Task objective: Write out the data word for word and drop any picture you find.

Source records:
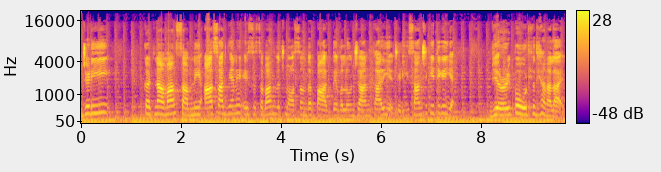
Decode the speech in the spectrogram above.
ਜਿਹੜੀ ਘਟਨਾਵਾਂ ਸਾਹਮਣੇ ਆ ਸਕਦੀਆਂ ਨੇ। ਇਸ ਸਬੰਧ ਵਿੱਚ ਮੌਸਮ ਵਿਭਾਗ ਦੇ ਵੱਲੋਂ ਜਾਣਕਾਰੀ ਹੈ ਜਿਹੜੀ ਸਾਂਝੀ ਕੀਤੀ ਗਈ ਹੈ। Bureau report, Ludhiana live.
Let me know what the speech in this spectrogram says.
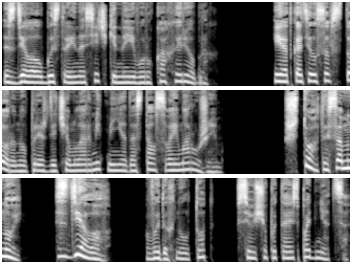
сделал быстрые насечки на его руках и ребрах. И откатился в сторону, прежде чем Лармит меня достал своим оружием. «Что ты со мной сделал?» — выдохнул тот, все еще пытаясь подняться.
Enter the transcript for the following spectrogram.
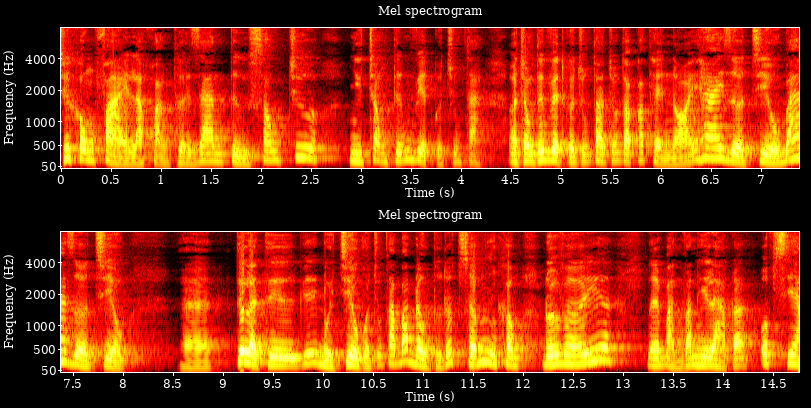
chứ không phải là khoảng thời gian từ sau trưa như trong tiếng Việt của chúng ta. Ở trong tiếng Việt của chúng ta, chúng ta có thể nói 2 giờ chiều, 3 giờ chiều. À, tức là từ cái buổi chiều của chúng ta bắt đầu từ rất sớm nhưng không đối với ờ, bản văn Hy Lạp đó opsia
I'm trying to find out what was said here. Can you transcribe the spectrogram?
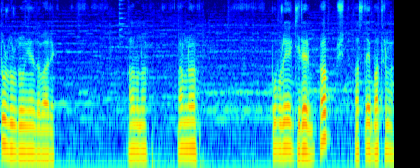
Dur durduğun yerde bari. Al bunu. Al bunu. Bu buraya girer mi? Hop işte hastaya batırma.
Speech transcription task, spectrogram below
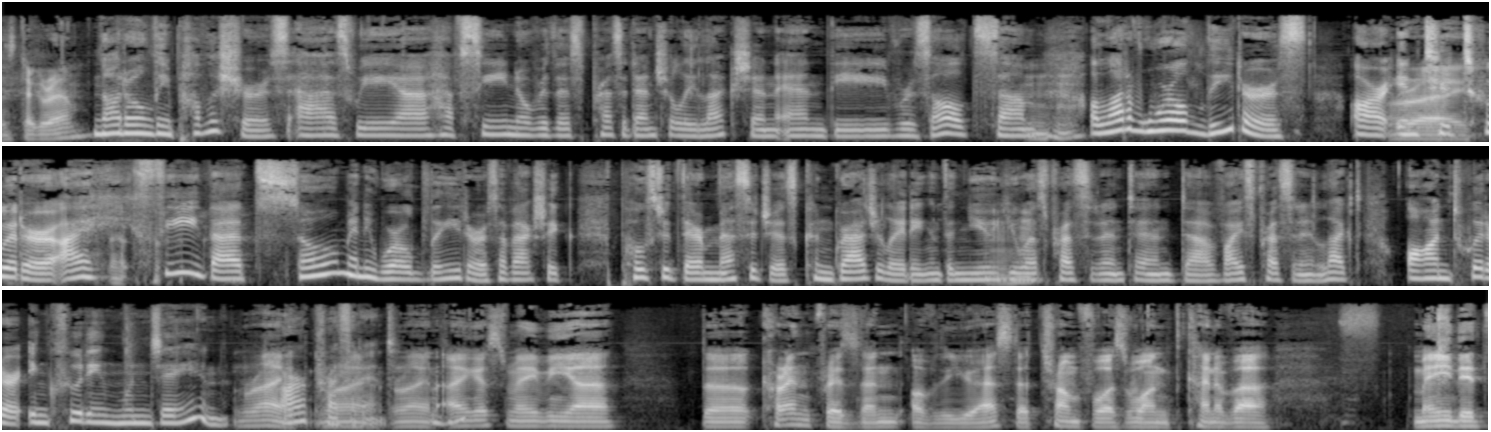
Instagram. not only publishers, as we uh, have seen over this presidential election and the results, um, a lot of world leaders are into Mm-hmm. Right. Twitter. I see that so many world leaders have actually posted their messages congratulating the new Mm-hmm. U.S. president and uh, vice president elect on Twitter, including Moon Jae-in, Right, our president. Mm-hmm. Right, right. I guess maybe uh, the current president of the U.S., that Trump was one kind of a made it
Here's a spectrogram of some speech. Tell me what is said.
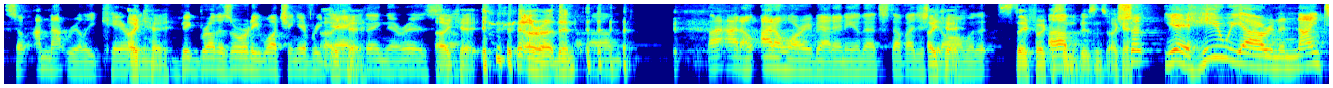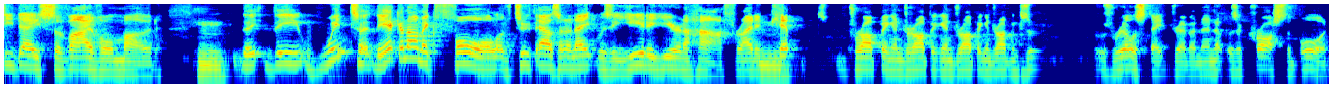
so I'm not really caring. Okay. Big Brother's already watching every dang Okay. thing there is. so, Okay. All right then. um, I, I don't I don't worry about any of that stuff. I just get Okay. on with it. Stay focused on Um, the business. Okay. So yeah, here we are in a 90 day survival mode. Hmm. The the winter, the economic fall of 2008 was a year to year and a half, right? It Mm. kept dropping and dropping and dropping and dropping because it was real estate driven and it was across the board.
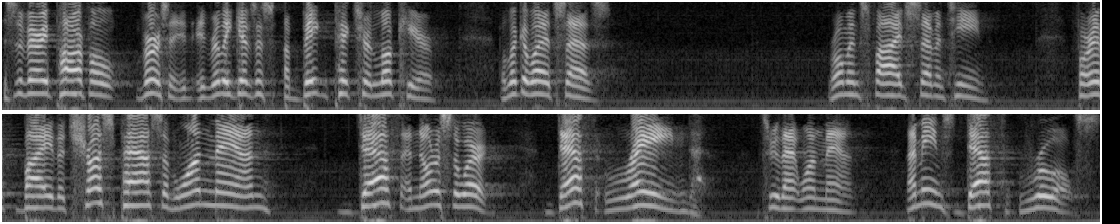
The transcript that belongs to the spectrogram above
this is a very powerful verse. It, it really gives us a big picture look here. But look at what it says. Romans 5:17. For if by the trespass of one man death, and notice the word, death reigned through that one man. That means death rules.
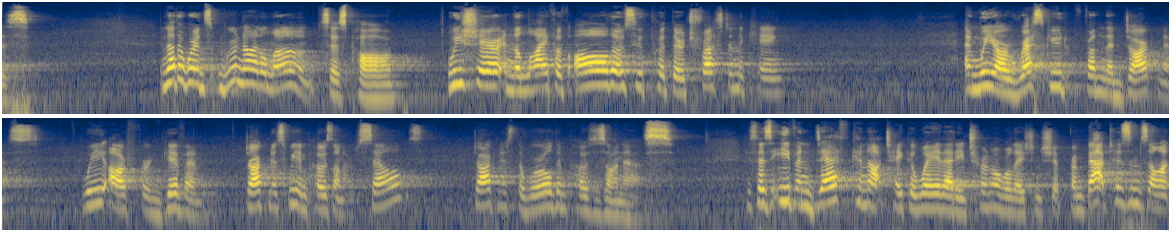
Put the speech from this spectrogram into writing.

Task output:
Decode the speech in the spectrogram above.
ਜਿਹੜੀ ਘਟਨਾਵਾਂ ਸਾਹਮਣੇ ਆ ਸਕਦੀਆਂ ਨੇ। ਇਸ ਸਬੰਧ ਵਿੱਚ ਮੌਸਮ ਵਿਭਾਗ ਦੇ ਵੱਲੋਂ ਜਾਣਕਾਰੀ ਹੈ ਜਿਹੜੀ ਸਾਂਝੀ ਕੀਤੀ ਗਈ ਹੈ। Bureau report, Ludhiana live.
Let me know what the speech in this spectrogram says.
сделал быстрые насечки на его руках и ребрах. И откатился в сторону, прежде чем Лармит меня достал своим оружием. «Что ты со мной сделал?» — выдохнул тот, все еще пытаясь подняться.
Enter the transcript for the following spectrogram.
chứ không phải là khoảng thời gian từ sau trưa như trong tiếng Việt của chúng ta. Ở trong tiếng Việt của chúng ta, chúng ta có thể nói 2 giờ chiều, 3 giờ chiều. À, tức là từ cái buổi chiều của chúng ta bắt đầu từ rất sớm nhưng không đối với ờ, bản văn Hy Lạp đó opsia
I'm trying to find out what was said here. Can you transcribe the spectrogram?
Dur durduğun yerde bari. Al bunu. Al bunu. Bu buraya girer mi? Hop işte hastaya batırma.
Speech transcription task, spectrogram below
Instagram. not only publishers, as we uh, have seen over this presidential election and the results, um, a lot of world leaders are into Mm-hmm. Right. Twitter. I see that so many world leaders have actually posted their messages congratulating the new Mm-hmm. U.S. president and uh, vice president elect on Twitter, including Moon Jae-in, Right, our president. Mm-hmm. Right, right. I guess maybe uh, the current president of the U.S., that Trump was one kind of a made it
Here's a spectrogram of some speech. Tell me what is said.
so I'm not really caring. Okay. Big Brother's already watching every dang Okay. thing there is. so, Okay. All right then. um, I, I don't I don't worry about any of that stuff. I just get Okay. on with it. Stay focused on Um, the business. Okay. So yeah, here we are in a 90 day survival mode. Hmm. The the winter, the economic fall of 2008 was a year to year and a half, right? It Mm. kept dropping and dropping and dropping and dropping because it was real estate driven and it was across the board.
The transcript that belongs to the spectrogram above
this is a very powerful verse. It, it really gives us a big picture look here. But look at what it says. Romans 5:17. For if by the trespass of one man death, and notice the word, death reigned through that one man. That means death rules.
Put the speech from this spectrogram into writing.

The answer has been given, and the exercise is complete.